*** Begin section ***
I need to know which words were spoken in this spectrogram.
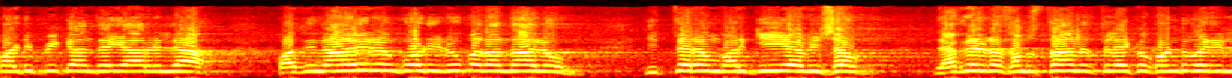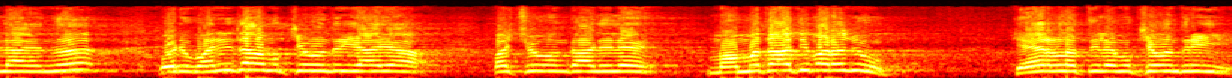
പഠിപ്പിക്കാൻ തയ്യാറില്ല. പതിനായിരം കോടി രൂപ തന്നാലും ഇത്തരം വർഗീയ വിഷം ഞങ്ങളുടെ സംസ്ഥാനത്തിലേക്ക് കൊണ്ടുവരില്ല എന്ന് ഒരു വനിതാ മുഖ്യമന്ത്രിയായ പശ്ചിമ ബംഗാളിലെ മമതാജി പറഞ്ഞു. കേരളത്തിലെ മുഖ്യമന്ത്രി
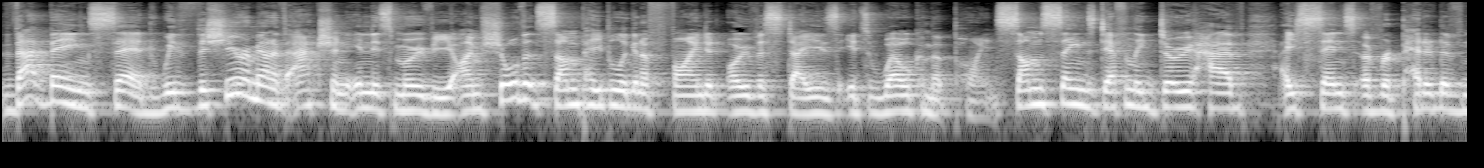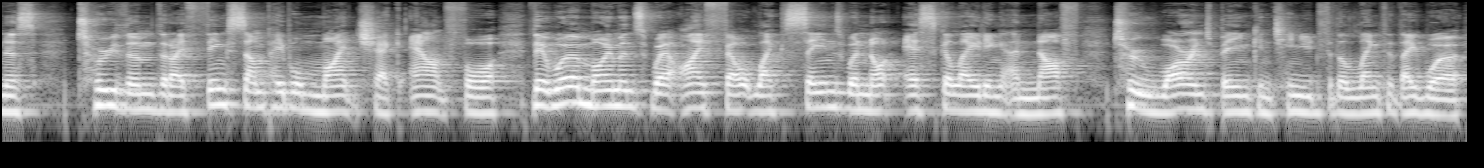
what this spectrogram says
That being said, with the sheer amount of action in this movie, I'm sure that some people are going to find it overstays its welcome at points. Some scenes definitely do have a sense of repetitiveness to them that I think some people might check out for. There were moments where I felt like scenes were not escalating enough to warrant being continued for the length that they were,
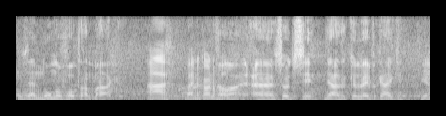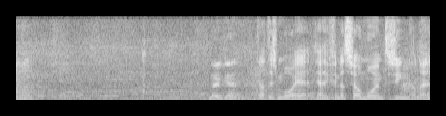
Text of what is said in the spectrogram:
We zijn nonnenvot aan het maken. Ah, bijna carnaval. Eh, zo te zien. Ja, dan kunnen we even kijken. Ja. Leuk, hè? Dat is mooi, hè? Ja, ik vind dat zo mooi om te zien dan, hè?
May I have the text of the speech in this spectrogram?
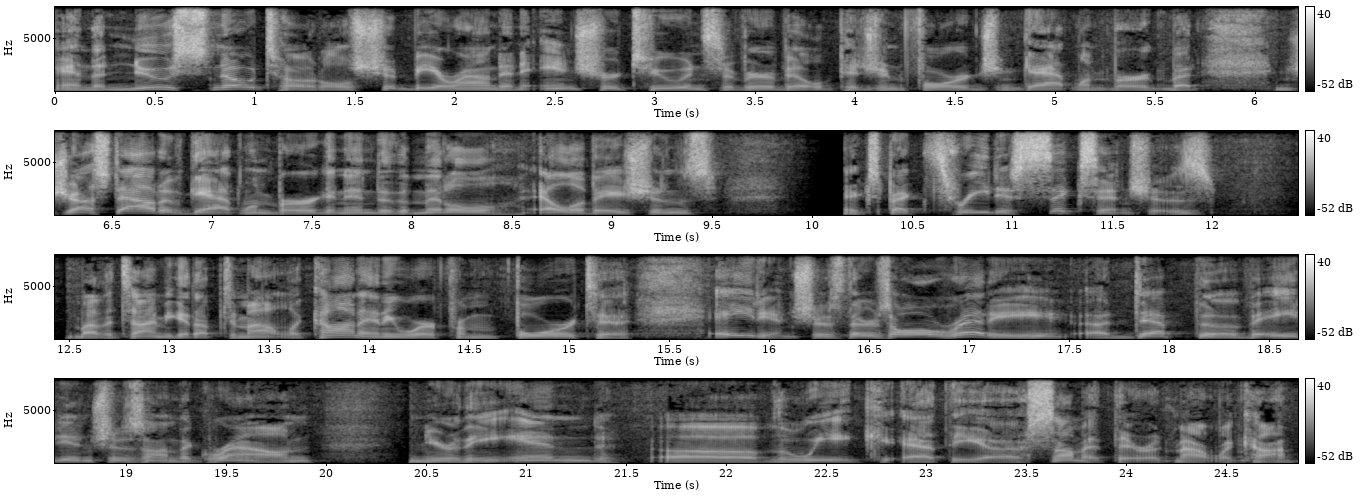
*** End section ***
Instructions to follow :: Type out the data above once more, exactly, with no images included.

Expected answer ::
I need to know which words were spoken in this spectrogram.
പഠിപ്പിക്കാൻ തയ്യാറില്ല. പതിനായിരം കോടി രൂപ തന്നാലും ഇത്തരം വർഗീയ വിഷം ഞങ്ങളുടെ സംസ്ഥാനത്തിലേക്ക് കൊണ്ടുവരില്ല എന്ന് ഒരു വനിതാ മുഖ്യമന്ത്രിയായ പശ്ചിമ ബംഗാളിലെ മമതാജി പറഞ്ഞു. കേരളത്തിലെ മുഖ്യമന്ത്രി
what this spectrogram says
That being said, with the sheer amount of action in this movie, I'm sure that some people are going to find it overstays its welcome at points. Some scenes definitely do have a sense of repetitiveness to them that I think some people might check out for. There were moments where I felt like scenes were not escalating enough to warrant being continued for the length that they were,
Text of what is said in the spectrogram:
We zijn nonnenvot aan het maken. Ah, bijna carnaval. Eh, zo te zien. Ja, dan kunnen we even kijken. Ja. Leuk, hè? Dat is mooi, hè? Ja, ik vind dat zo mooi om te zien dan, hè?
May I have the text of the speech in this spectrogram?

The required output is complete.